At this point I started to get upset, and I started to argue with the guy. (Note: my Spanish improves EXPONENTIALLY when I am angry or think I’m getting ripped off.) I told him I wanted my money back, because if a bus happened to pass before we found another passenger, Sophie and I were taking the bus. Ornery as I was, I think the driver was genuinely amused by me. He would tell me to calm down (“Tranquilo!”) and try to tell me more lies about the busses, and I would tell him that I was very angry and shake my head.

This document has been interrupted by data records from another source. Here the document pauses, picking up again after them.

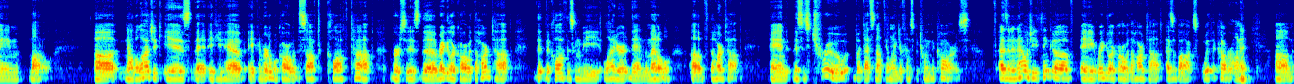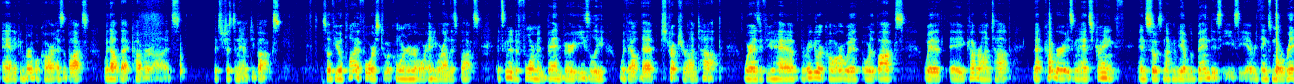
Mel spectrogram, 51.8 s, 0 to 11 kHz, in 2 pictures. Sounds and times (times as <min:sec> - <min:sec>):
Speech: 0:00.0 - 0:01.1, 0:01.9 - 0:31.6, 0:32.3 - 0:51.7.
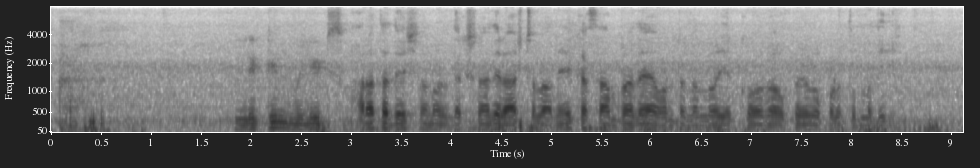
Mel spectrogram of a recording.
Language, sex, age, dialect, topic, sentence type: Telugu, male, 41-45, Telangana, agriculture, statement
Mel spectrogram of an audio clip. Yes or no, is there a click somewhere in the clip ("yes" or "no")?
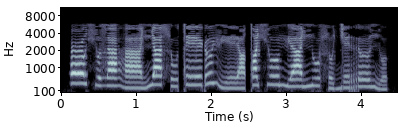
no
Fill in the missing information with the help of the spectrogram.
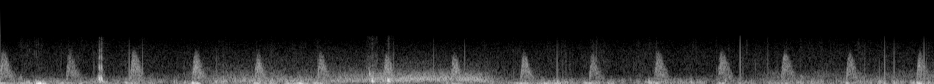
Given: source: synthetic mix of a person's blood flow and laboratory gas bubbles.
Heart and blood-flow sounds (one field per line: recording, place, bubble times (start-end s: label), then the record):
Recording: Doppler ultrasound of blood flow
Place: subclavian vein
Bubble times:
0.96-1.06 s: bubbles
3.65-3.78 s: bubbles
3.85-3.95 s: bubbles
From the record:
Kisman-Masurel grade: 123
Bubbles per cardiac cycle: 1 to 2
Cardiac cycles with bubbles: 10 to 50%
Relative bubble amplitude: loud (0.450 to 0.775)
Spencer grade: 2 (many but less than half of the cardiac periods contain bubble signals, singularly or in groups)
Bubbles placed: anywhere in the cardiac cycle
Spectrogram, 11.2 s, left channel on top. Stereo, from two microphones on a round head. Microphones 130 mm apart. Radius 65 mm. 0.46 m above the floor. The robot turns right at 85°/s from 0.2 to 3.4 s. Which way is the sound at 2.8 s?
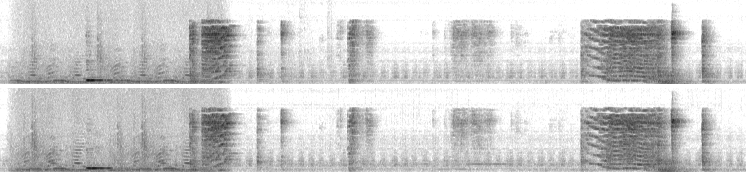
10° left (ahead or behind).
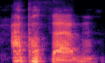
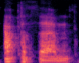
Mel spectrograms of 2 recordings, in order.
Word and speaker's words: apothem: I'm saying pronunciation correct. And now uh apothem apaththem. All right. Source one says apethem.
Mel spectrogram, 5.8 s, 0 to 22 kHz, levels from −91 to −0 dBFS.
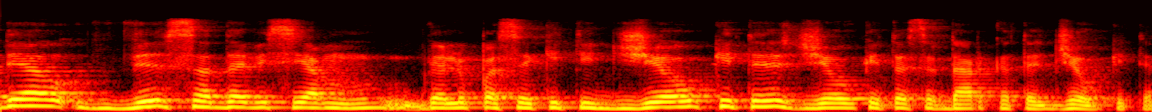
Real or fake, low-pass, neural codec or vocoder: real; 10.8 kHz; none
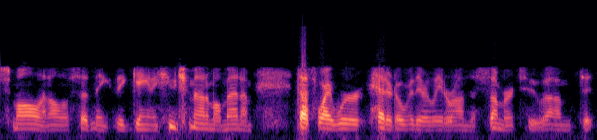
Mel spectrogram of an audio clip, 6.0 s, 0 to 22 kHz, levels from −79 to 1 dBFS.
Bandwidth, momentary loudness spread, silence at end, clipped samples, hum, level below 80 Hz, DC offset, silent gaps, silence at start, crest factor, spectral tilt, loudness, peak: 11 kHz; 15 LU; 0.05 s; under 0.1%; none; -62 dBFS; under 0.1%; none; 0 s; 22 dB; -4 dB/octave; -22 LUFS; 0 dBFS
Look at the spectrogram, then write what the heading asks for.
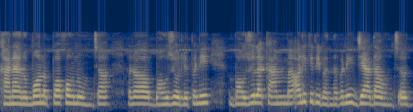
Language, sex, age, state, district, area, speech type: Nepali, female, 30-45, West Bengal, Darjeeling, urban, spontaneous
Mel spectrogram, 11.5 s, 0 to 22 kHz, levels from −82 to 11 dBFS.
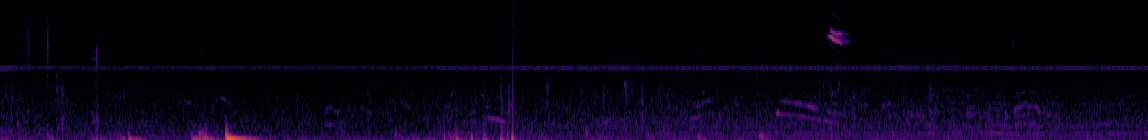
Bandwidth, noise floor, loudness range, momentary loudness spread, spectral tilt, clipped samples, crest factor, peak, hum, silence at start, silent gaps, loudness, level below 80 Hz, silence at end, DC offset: over 20 kHz; -64 dBFS; 14 LU; 23 LU; -4 dB/octave; under 0.1%; 26 dB; -18 dBFS; none; 0 s; none; -42 LUFS; -46 dBFS; 1.1 s; under 0.1%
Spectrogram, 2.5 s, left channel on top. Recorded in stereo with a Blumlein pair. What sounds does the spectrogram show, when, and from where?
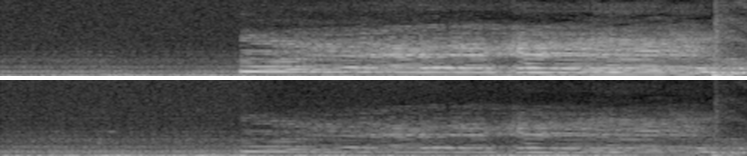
0.8 s a scream: 30° left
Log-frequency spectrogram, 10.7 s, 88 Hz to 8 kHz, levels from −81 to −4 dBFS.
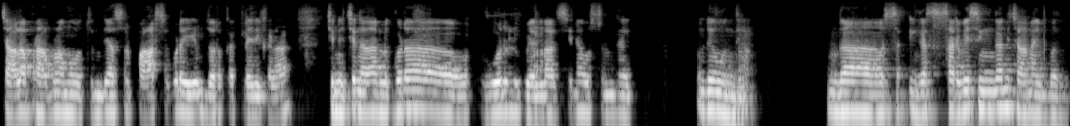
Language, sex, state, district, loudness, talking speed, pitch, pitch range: Telugu, male, Andhra Pradesh, Anantapur, -18 LUFS, 125 wpm, 140 Hz, 130-145 Hz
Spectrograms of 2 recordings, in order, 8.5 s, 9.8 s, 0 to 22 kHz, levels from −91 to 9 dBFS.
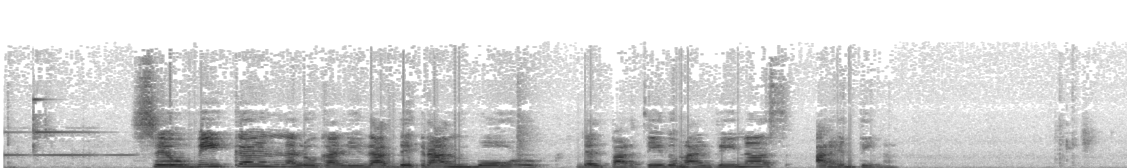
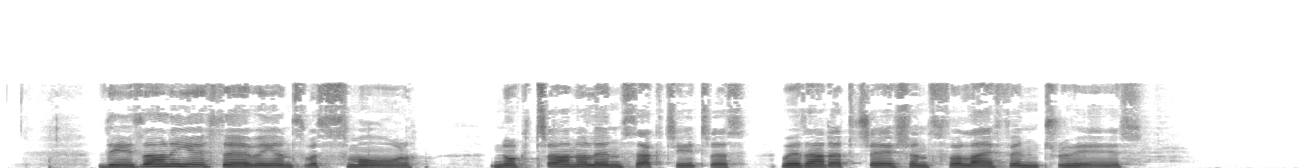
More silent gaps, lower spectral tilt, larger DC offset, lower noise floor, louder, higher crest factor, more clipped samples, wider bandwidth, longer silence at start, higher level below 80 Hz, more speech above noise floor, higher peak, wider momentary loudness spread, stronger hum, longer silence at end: neither; about the same, -4 dB/octave vs -4.5 dB/octave; neither; second, -54 dBFS vs -89 dBFS; first, -16 LUFS vs -23 LUFS; about the same, 18 dB vs 16 dB; neither; first, 16 kHz vs 11.5 kHz; second, 0.05 s vs 0.75 s; first, -50 dBFS vs -72 dBFS; second, 38 dB vs 67 dB; first, 0 dBFS vs -8 dBFS; first, 16 LU vs 9 LU; neither; first, 1.75 s vs 1.3 s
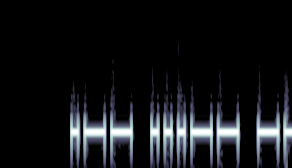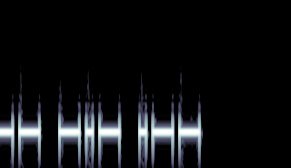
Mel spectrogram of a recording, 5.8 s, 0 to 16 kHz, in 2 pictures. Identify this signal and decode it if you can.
Morse code, heard as a keyed tone, about 18 wpm, 700 Hz. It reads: W3OKW
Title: Speed Racing - USA Call Signs 15wpm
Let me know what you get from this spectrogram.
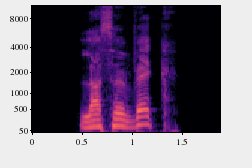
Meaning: inflection of weglassen: 1. first-person singular present 2. first/third-person singular subjunctive I 3. singular imperative
- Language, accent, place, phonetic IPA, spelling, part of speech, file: German, Germany, Berlin, [ˌlasə ˈvɛk], lasse weg, verb, De-lasse weg.ogg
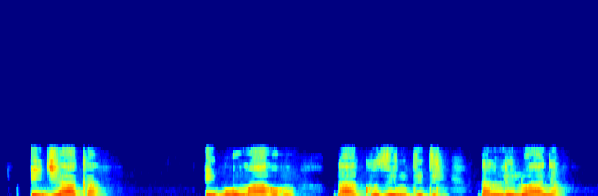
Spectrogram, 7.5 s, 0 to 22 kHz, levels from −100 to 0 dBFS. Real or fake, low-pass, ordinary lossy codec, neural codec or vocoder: real; 5.4 kHz; none; none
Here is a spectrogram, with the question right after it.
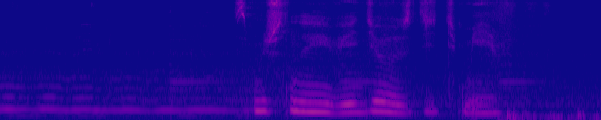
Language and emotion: Russian, neutral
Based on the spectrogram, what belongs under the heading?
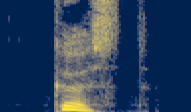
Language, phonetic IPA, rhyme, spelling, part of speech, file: Hungarian, [ˈkøst], -øst, közt, postposition / noun, Hu-közt.ogg
- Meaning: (postposition) alternative form of között; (noun) accusative singular of köz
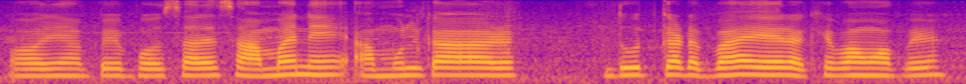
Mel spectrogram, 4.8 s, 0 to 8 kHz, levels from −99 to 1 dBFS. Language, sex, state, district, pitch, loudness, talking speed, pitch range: Hindi, female, Haryana, Rohtak, 220 Hz, -15 LUFS, 225 wpm, 210-225 Hz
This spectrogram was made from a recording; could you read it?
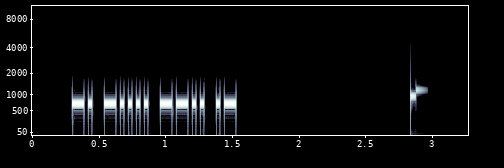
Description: Morse code, heard as a keyed tone, about 40 wpm, 700 Hz. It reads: N6ZA
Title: NA SOTA Activator Callsigns 40wpm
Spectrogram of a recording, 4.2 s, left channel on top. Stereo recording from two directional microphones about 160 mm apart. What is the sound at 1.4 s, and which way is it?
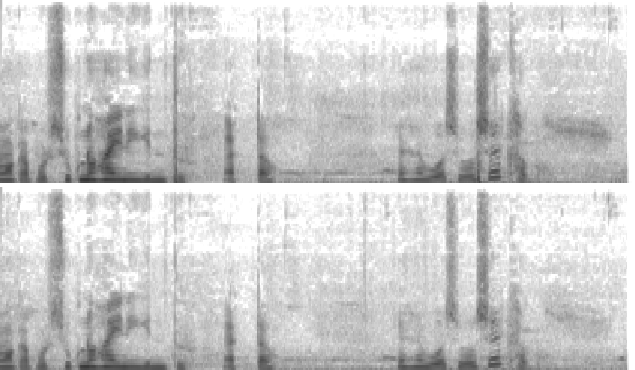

Finally, a bus pulled in for Huaraz. I looked at the driver triumphantly and told him to give me my money back. He gave it back, and Sophie and I took the bus to Huaraz for 15 soles each (where we happened to run into a group of Peace Corps guys and ex-pats on their way back from mountain climbing. We ended up having dinner with them that night, so I say it was all worth it).
If you’ve ever looked at a Lonely Planet book, almost every town or city has a section entitled “Dangers and Annoyances.” It describes all the things to watch out for in the area. Unfortunately, there isn’t one for Chimbote. So this is my little warning to travelers, although it can be applied to any city or town that you are in. Just be aware that things CAN happen; you aren’t invincible; there’s no bubble that protects you and your personal space. The canadian woman we met in Huacachina told us that the night before, someone slipped something into her drink and she didn’t remember anything. Luckily her boyfriend was with her the whole time so nothing happened. Also, be careful in non-tourist areas; if you look like a foreigner you will stick out and be more of a target. People can try to rip you off, or worse.
At the same time, this shouldn’t deter you from being adventurous and going off the beaten path. I don’t hold anything against that driver in Pativilca. He was actually a very nice person just trying to make a living (albeit a dishonest one…). Besides all of the dangers and annoyances, my experiences (especially the unplanned ones) have led me to meet some incredibly warm, welcoming, and generous people who go out of their way to help me; maybe because I look like a foreigner and need help, or maybe because that’s just who those people are.
I guess the big thing to take away from all of this is just to be careful and be aware of your surroundings. But another lesson is, as Justin would say, that there are no bad experiences. You learn and grow from everything and everyone. So, looking back, even the unpleasant times—the sunglasses thief, getting “gringo-ed” by the driver—they’re all somehow worthwhile.